TASK GOAL ::
From the data below, please reproduce exactly everything from the line that contains "Mel spectrogram of an audio clip, left" down to the line that contains "Log-frequency spectrogram of an audio clip, levels", with both ends included.

DATASET CONTENT ::
■ ■ ■ ■ ■

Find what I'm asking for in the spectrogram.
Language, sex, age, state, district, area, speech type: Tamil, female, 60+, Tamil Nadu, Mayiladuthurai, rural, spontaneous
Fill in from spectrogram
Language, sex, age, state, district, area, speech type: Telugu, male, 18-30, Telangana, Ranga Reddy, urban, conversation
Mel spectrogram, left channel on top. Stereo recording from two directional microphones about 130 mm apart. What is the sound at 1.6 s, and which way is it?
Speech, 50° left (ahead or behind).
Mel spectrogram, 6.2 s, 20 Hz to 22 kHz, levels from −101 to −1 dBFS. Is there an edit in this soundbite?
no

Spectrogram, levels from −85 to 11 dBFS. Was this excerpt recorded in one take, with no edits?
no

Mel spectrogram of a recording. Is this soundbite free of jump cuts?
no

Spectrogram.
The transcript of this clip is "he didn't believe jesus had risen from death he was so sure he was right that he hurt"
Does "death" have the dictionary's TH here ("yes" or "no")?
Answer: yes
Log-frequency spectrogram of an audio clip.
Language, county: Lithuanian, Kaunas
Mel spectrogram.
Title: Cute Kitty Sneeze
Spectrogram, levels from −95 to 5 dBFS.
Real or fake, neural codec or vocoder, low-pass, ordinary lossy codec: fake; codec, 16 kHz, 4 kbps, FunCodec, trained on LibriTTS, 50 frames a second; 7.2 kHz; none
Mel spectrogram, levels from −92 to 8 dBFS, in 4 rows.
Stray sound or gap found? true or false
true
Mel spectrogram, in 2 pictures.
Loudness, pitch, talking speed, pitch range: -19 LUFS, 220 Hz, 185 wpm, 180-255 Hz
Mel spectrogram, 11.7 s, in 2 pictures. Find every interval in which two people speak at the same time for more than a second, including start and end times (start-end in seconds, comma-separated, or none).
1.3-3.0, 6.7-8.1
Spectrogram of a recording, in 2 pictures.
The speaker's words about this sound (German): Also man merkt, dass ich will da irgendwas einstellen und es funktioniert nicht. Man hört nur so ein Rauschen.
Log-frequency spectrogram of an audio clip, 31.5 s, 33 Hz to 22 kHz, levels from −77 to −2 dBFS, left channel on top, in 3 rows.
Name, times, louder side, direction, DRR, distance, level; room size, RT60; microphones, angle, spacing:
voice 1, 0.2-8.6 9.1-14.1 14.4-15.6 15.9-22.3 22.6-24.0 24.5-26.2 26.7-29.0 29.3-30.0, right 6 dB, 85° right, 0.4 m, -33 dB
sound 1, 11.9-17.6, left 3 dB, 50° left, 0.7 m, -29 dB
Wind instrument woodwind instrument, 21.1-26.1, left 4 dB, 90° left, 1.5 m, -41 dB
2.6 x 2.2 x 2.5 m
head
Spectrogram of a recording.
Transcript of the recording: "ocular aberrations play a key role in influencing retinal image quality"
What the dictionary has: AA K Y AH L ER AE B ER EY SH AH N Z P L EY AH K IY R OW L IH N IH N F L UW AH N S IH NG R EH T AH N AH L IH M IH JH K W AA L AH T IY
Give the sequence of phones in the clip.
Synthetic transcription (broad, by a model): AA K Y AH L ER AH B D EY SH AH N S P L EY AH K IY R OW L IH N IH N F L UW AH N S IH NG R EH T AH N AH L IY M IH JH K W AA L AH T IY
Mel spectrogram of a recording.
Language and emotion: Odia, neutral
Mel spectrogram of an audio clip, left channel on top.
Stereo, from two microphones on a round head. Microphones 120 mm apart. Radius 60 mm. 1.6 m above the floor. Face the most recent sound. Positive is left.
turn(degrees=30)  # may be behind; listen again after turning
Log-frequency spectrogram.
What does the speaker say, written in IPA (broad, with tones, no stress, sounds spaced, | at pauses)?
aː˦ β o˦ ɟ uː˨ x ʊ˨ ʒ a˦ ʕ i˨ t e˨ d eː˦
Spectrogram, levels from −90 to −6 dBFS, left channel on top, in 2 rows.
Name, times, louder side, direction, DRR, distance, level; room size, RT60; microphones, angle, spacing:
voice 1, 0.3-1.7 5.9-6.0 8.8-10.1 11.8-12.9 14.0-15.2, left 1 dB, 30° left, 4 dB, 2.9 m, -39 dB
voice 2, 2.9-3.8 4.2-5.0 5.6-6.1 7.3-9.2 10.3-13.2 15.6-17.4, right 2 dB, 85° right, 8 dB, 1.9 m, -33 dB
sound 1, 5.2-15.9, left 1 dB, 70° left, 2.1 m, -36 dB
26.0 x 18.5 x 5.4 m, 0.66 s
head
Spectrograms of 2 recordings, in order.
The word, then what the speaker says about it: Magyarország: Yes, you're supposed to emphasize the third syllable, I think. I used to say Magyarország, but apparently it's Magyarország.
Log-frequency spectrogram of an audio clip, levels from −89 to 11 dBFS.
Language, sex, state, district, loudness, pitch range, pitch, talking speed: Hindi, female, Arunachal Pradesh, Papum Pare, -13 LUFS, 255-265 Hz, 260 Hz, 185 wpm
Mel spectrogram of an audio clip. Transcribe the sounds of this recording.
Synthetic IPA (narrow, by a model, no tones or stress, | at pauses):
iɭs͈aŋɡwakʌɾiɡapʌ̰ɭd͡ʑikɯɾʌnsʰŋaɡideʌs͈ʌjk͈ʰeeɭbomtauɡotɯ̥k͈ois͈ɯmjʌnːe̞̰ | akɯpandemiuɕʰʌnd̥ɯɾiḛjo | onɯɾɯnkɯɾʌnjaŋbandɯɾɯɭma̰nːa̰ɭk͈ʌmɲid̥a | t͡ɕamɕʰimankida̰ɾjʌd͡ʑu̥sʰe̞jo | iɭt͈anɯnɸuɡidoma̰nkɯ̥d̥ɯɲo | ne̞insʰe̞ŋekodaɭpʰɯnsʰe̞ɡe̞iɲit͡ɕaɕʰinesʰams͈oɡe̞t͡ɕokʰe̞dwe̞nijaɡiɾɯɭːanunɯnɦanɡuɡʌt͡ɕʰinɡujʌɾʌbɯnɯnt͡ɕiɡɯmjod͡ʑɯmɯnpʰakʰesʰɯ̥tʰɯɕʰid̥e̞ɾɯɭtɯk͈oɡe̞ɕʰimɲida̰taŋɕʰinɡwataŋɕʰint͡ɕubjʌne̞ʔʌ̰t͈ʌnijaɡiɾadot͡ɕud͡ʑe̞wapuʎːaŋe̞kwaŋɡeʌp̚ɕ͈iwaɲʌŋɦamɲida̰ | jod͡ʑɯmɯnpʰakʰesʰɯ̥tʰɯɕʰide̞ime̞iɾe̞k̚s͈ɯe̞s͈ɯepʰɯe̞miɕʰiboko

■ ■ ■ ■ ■

SOLUTION TO THE PROBLEM ::
Mel spectrogram of an audio clip, left channel on top.
Stereo, from two microphones on a round head. Microphones 120 mm apart. Radius 60 mm. 1.6 m above the floor. Face the most recent sound. Positive is left.
turn(degrees=30)  # may be behind; listen again after turning
Log-frequency spectrogram.
What does the speaker say, written in IPA (broad, with tones, no stress, sounds spaced, | at pauses)?
aː˦ β o˦ ɟ uː˨ x ʊ˨ ʒ a˦ ʕ i˨ t e˨ d eː˦
Spectrogram, levels from −90 to −6 dBFS, left channel on top, in 2 rows.
Name, times, louder side, direction, DRR, distance, level; room size, RT60; microphones, angle, spacing:
voice 1, 0.3-1.7 5.9-6.0 8.8-10.1 11.8-12.9 14.0-15.2, left 1 dB, 30° left, 4 dB, 2.9 m, -39 dB
voice 2, 2.9-3.8 4.2-5.0 5.6-6.1 7.3-9.2 10.3-13.2 15.6-17.4, right 2 dB, 85° right, 8 dB, 1.9 m, -33 dB
sound 1, 5.2-15.9, left 1 dB, 70° left, 2.1 m, -36 dB
26.0 x 18.5 x 5.4 m, 0.66 s
head
Spectrograms of 2 recordings, in order.
The word, then what the speaker says about it: Magyarország: Yes, you're supposed to emphasize the third syllable, I think. I used to say Magyarország, but apparently it's Magyarország.
Log-frequency spectrogram of an audio clip, levels from −89 to 11 dBFS.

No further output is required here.